Jerry Sandusky might be going back to trial on new accusations of child sexual abuse.
A Pennsylvania judge has ruled that prosecutors must consider a new criminal complaint filed by a 43-year-old Boston man who says Sandusky sexually assaulted him when he was a high school football recruit in the late 1980s.
Centre County Judge Thomas King Kistler ruled Wednesday that the statute of limitations in Pennsylvania has an exception for state employees and that Sandusky, the former assistant football coach at Penn State, falls into that category.
The ruling means that Anthony Spinelli, who was once a star high school athlete sought after by football and baseball teams, may get his day in court.
The ruling also “blew the doors wide open” for other victims who previously believed they were outside the statute, said Daniel Kiss, the Altoona attorney who filed the petition on behalf of Spinelli.
Sandusky was convicted in 2012 of sexually abusing 10 boys, all from the 1990s and 2000s. But at least 30 men were involved in a civil settlement with Penn State, and the number of victims could be even higher.
Prosecutors have said that Sandusky used his former children’s charity, The Second Mile, as a victim factory, and his notoriety and access to Penn State as a perfect mask for his crimes.
“Anyone who is under 50 now has a legitimate argument to get back into court,” Kiss said.
Allegations of a promising life derailed

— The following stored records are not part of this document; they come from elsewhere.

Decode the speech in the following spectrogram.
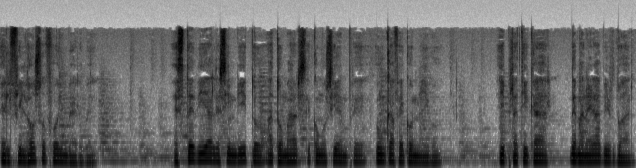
el filósofo imberbe. Este día les invito a tomarse como siempre un café conmigo y platicar de manera virtual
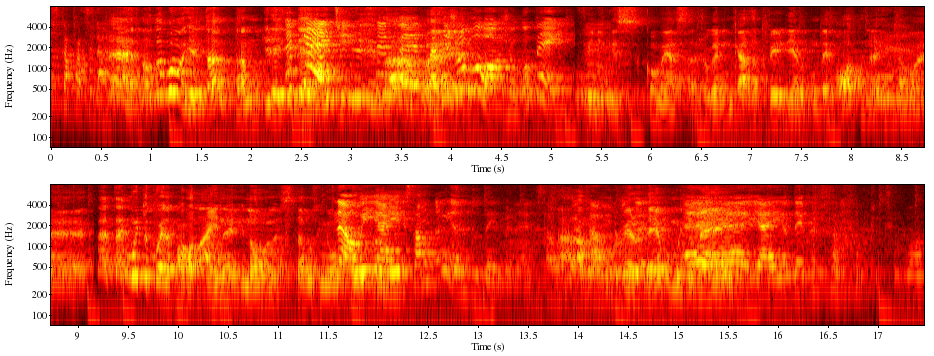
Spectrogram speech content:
que saber das nossas capacidades. É, não, tá bom, ele tá, tá no direito Você dele. pede, de- você pede. Mas é. ele jogou, jogou bem. O Phoenix começa jogando em casa perdendo com derrota, né? É. Então é. é, Tem muita coisa pra rolar ainda, de novo, né? Estamos em Não, outubro. e aí eles estavam ganhando do Denver, né? Eles estavam Ah, no primeiro tempo, muito é, bem. e aí o Denver falou,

Spinelli alleges he was assaulted twice, once in the showers in the assistant coach’s locker room at Penn State, and once in Sandusky’s office. He said his promising life was derailed by the abuse. He turned to alcohol and drugs, “one episode triggers another one and it becomes an everlasting nightmare,” he told CNN last year.
In his 20s, he racked up a rap sheet that included drug and theft charges and later a killing that he pleaded down to manslaughter. After watching Sandusky’s arrest from a prison television in 2011, he called a lawyer and was interviewed by police who found him to be credible. But they believed his case was too old to pursue under the statute of limitations.
He filed his own criminal complaint last year, contesting that. This ruling brings him “peace of mind,” he said.
“It’s never going to fix anything,” he said. “The ability to look the person who has harmed you in the eye and being able to (ask) “Why? Why did you do that?” And in a sense getting an answer to that by having my day will mean the world to me and my family,” Spinelli said.
The Pennsylvania Attorney General’s Office still has the discretion to pursue charges based on the evidence, but Kiss pointed to a letter written by the lead prosecutor calling Spinelli’s story “compelling.”
“There’s a legitimate chance he’s going to have to stare Jerry Sandusky in the eye from about 10 feet away and tell what happened,” Kiss said. “That’s what he told us he wanted, and that’s why we did what we did. Every victim deserves the right to face their accuser and have that closure, that justice, to speak what occurred to them. That’s what Anthony wanted.”
Sandusky has always maintained his innocence and is appealing his conviction. He is due in court in Pennsylvania on Thursday.